Spend Matters welcomes another guest post from Jon Winsett, CEO of NPI, a spend management consultancy focused on delivering savings in the areas of IT, telecom and transportation.
Earlier this week, I had the pleasure of meeting with Peter Bregman, a renowned CEO consultant, best-selling author and frequent contributor to Harvard Business Review, Fast Company and Forbes. What I like about Peter is that his leadership insights are powerfully simple. When asked what sets great leaders apart, he shared two concepts that really hit home – especially for leaders in IT sourcing:
Great leaders have the ability to create space between an event and a reaction.

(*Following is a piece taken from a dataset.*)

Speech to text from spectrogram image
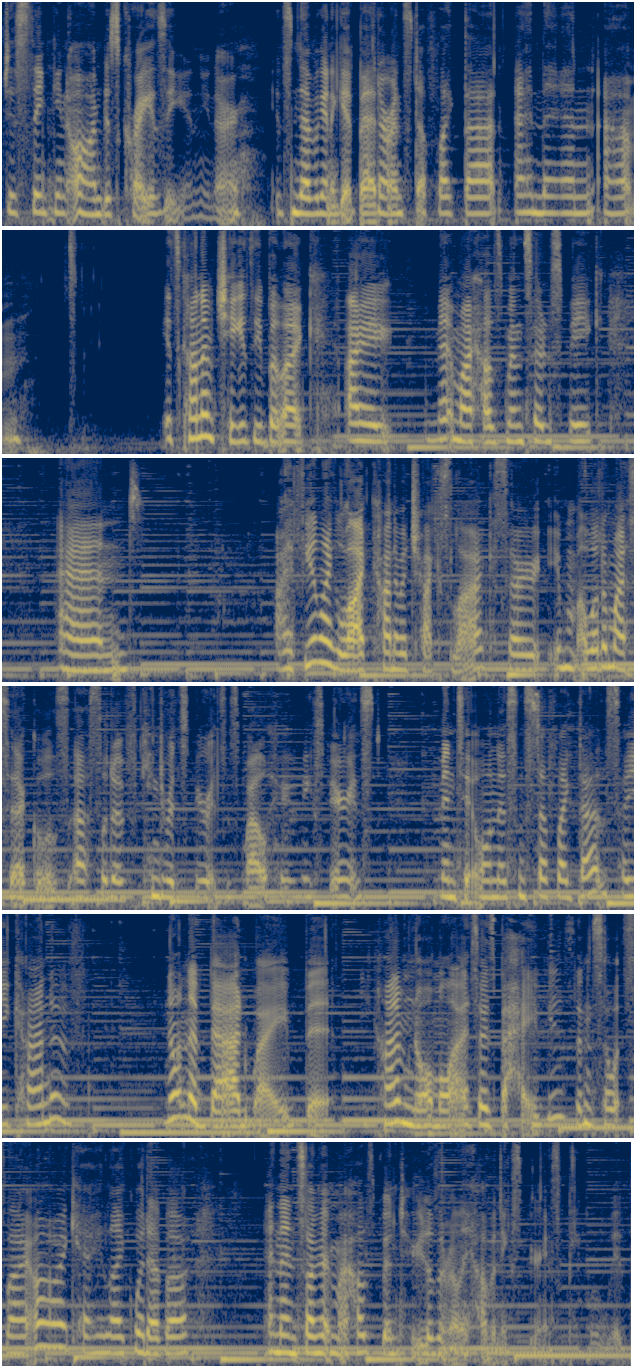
just thinking, oh, I'm just crazy and, you know, it's never going to get better and stuff like that. And then um, it's kind of cheesy, but like I met my husband, so to speak, and I feel like like kind of attracts like. So a lot of my circles are sort of kindred spirits as well who've experienced mental illness and stuff like that. So you kind of, not in a bad way, but you kind of normalize those behaviors. And so it's like, oh, okay, like whatever. And then so I met my husband who doesn't really have an experience with people with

IT sourcing professionals are in the business of reacting. Whether it’s purchasing a new must-have solution for a particular division or upgrading support on a solution, every “event” requires swift action. Yet, the impetus is also the reason why most strategic sourcing efforts fall apart – particularly in contract negotiations where the pace is unpredictable and the stakes are high.
By creating space between an event and a reaction, IT sourcing has greater opportunity to engineer the desired outcome. In some cases, it’s paying a lower price and securing better discounts. In other cases, the desired outcome is better terms and conditions. Regardless, that space can now be filled with the analysis, insight and data that will create the desired outcome.

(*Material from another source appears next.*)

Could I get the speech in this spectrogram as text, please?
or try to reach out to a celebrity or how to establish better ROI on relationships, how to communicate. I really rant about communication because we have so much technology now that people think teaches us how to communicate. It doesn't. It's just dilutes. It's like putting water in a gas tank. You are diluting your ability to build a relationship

Great leaders focus less on improving weaknesses and more on promoting strengths.
American companies are trained to improve their weaknesses. It’s part of our performance management culture, and it pervades every aspect of business. As such, some leaders focus more on fixing issues than finding ways to showcase the strengths of their team.
This is highly evident in the IT purchasing process. Most IT sourcing groups lack insight into what other companies are paying for software, hardware and services. Some try to overcome this by conducting their own time-intensive price benchmarking exercises. Most don’t even know where to start, so they don’t benchmark at all. However, there are a select few that acknowledge their inability to conduct effective benchmarking exercises internally. Rather than waste time that could be spent on more impactful activities like vendor evaluations and supplier management, they turn to specialized outside resources to help with benchmarking. In effect, they are playing to their strengths and neutralizing their weaknesses.
IT sourcing is evolving and so are the leadership skills required to execute well. The ability to replace rushed reactions with “pause and engineer” will be the antidote to the increasingly complex IT purchase.